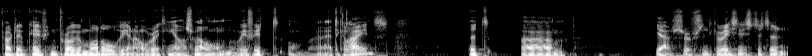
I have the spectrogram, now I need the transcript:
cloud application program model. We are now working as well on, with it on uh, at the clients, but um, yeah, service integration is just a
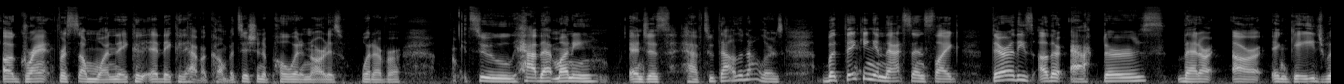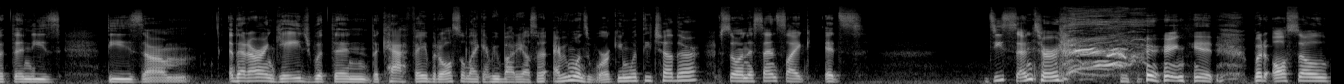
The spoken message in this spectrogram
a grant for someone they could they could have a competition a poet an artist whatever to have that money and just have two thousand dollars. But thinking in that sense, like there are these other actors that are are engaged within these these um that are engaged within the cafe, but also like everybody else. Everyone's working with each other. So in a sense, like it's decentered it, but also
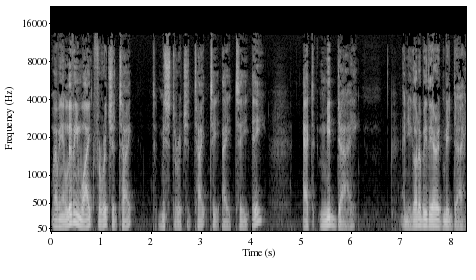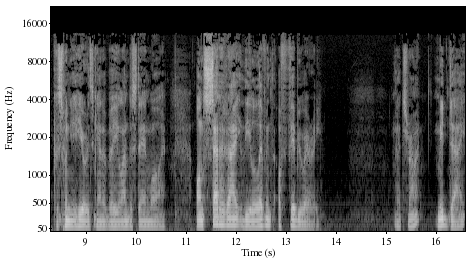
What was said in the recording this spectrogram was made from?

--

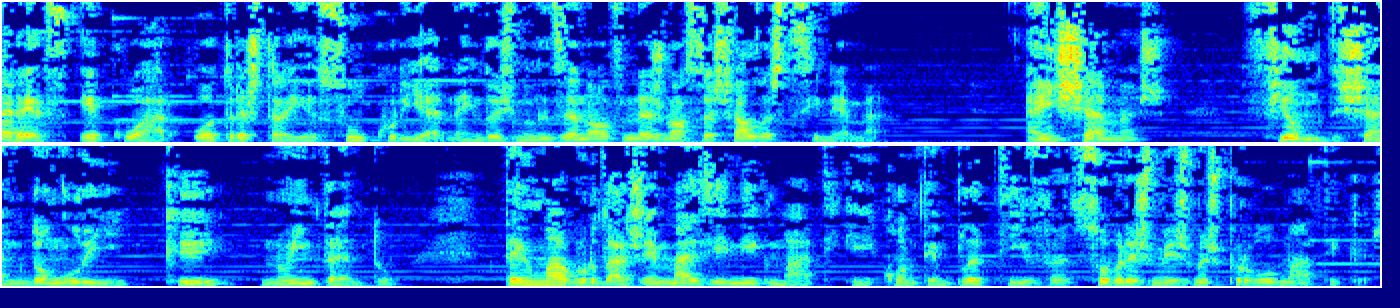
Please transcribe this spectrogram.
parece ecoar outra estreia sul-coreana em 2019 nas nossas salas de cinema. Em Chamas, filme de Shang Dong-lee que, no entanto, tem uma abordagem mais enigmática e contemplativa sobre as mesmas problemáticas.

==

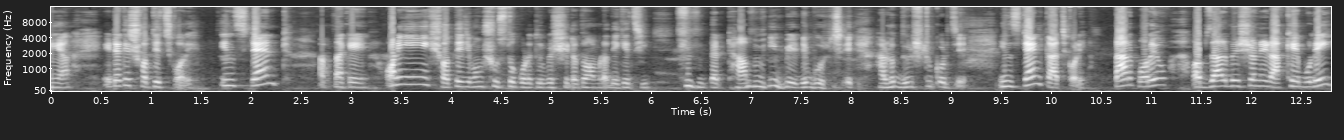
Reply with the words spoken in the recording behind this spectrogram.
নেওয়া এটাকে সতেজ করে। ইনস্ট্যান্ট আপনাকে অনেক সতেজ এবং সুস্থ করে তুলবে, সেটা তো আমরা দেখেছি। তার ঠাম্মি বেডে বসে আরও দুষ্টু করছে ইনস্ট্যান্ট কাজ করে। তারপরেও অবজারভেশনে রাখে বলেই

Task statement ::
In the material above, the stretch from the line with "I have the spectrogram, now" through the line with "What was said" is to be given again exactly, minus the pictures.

Result below ::
I have the spectrogram, now I need the transcript:
cloud application program model. We are now working as well on, with it on uh, at the clients, but um, yeah, service integration is just a
The spoken message in this spectrogram
a grant for someone they could they could have a competition a poet an artist whatever to have that money and just have two thousand dollars. But thinking in that sense, like there are these other actors that are are engaged within these these um that are engaged within the cafe, but also like everybody else. Everyone's working with each other. So in a sense, like it's decentered it, but also
What was said in the recording this spectrogram was made from?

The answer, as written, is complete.